I am graduating! Finally, after a lengthy college career, I am finally walking the aisle and receiving my diploma. I don’t mean to be cliche, but I am ready to spread my wings and fly out into the world.
Because I “believe I can soar,” and “I see me running through that open door” — this is starting to sound familiar.
But I digress, when I first arrived at Penn state I was a shy young man. I didn’t know what I wanted to do with my life, much less my career. I began my first semester full of hope, full of pride, but I quickly realized that college was more difficult than I thought. I had mistaken the party culture for an easy experience that I could breeze through, no problem. But hitting the snooze button one too many times and missing one too many 8 a.m. Spanish classes my first semester became a nightmare hangover that would plague me through the rest of college.
After a few ups and downs, I was still not achieving academically as well as I could. Or so I thought.
I decided to leave school for a time. I am from State College so I needed a change of pace and I moved to the Delaware shore for a year. It was some of the best times of my life. I got to relax and hang out at the beach for a time. But eventually, I realized that I had reached a dead-end in my life and I was simply treading water. I was going nowhere and I felt as if I had hit a glass ceiling. I soon realized that I had to return to school and get my degree in order to make myself into an industrious person. I enrolled in summer classes and did well. I still believe golf is a great class for anyone stuck in summer session.
That fall I began writing for The Daily Collegian, our wonderful Penn State publication.
Now, I am graduating college — college — a feat I didn’t think was possible. I am on pins and needles. My heart is pulsating from drinking unnecessary amounts of coffee. My toes are tingling, my hands are shaking and my brain is about to explode with excitement, pride, joy, happiness and relief.
That’s right, relief. Classes are fun, but if I analyze another comma splice or run-on sentence I will go crazy.
I would like to give a shout-out to News Adviser Jim Rodenbush for giving me a chance at this magnificent paper, and another shout out to Joe Paterno and the entire Paterno family for putting the “P” in Penn State.
I discovered the best Penn State had to offer: pride, honor, tradition, tailgates, football and redemption. But I also learned the worst: deceit, horror, disappointment, heartbreak and tragedy.
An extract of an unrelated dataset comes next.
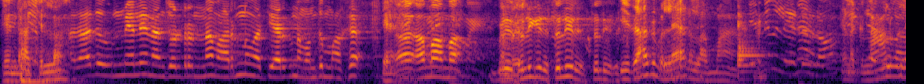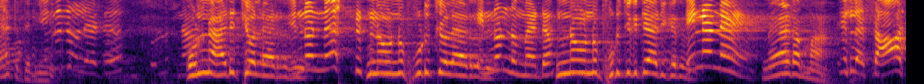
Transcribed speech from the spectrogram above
என்ன செல்லம் அதாவது உண்மையிலே நான் சொல்றேன்னா அருண் வாத்தியாருக்கு நான் வந்து மக. ஆமா ஆமா. இப்படி சொல்லிக்கிடு சொல்லிடு சொல்லிடு ஏதாவது விளையாடலாமா? என்ன விளையாடலாம் எனக்கு நாலு விளையாட்டு தெரியும். என்ன விளையாட்டு? ஒண்ணு அடிச்சு விளையாடுறது. இன்னொன்னு? இன்னொன்னு புடிச்சு விளையாடுறது. இன்னொன்னு மேடம். இன்னொன்னு புடிச்சுக்கிட்டே அடிக்கிறது. இன்னொன்னு? மேடம்மா. இல்ல சார்.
To say the least the past year was emotionally one of the most difficult to cope with and thankfully I was not alone.
I am thankful for my parents who never gave up on me, even when times were rough.
They mean more to me than anything in the world. I am thankful for my friends who saw me through the best and worst of times.
A special thanks to Halie, who is the best girlfriend (and who really, really wanted to be in my senior column).
A special thanks to David, freshman year would have been lame without you. And also Elliott for making the best pizza. A special thanks to my editors, co-writers, and beat partners for their infinite support but also writing the best paper in the country.
I am thankful for my school which gave me a first-class education. Without Penn State I would probably be super-lame and not have so many great career opportunities ahead. I am thankful for my professors who taught me the value of quality work. Though, I don’t always agree with your grading methods I thought they were fair.
Also, during my tenure I learned how to be a better person.
I learned to keep my options open and to leave no stone unturned. I learned to not praise false idols and to not tread upon those below me, but to treat everyone for the value they’re worth.
Lastly, if you take one thing from my letter, it’s I think you’re all wonderful. It’s the students that make this university what it is.
It’s the students that raise so much money for THON, it’s the students that make the football games great and it’s the students that I will always remember after I graduate.
Please, current and future students, work to keep this university great. Finally, in the words of R.E.M. frontman Michael Stipe: “It’s the end of the world as we know it and I feel fine.”
Leon Harner is a senior majoring in a journalism and is The Daily Collegian’s local business reporter. His email is email@example.com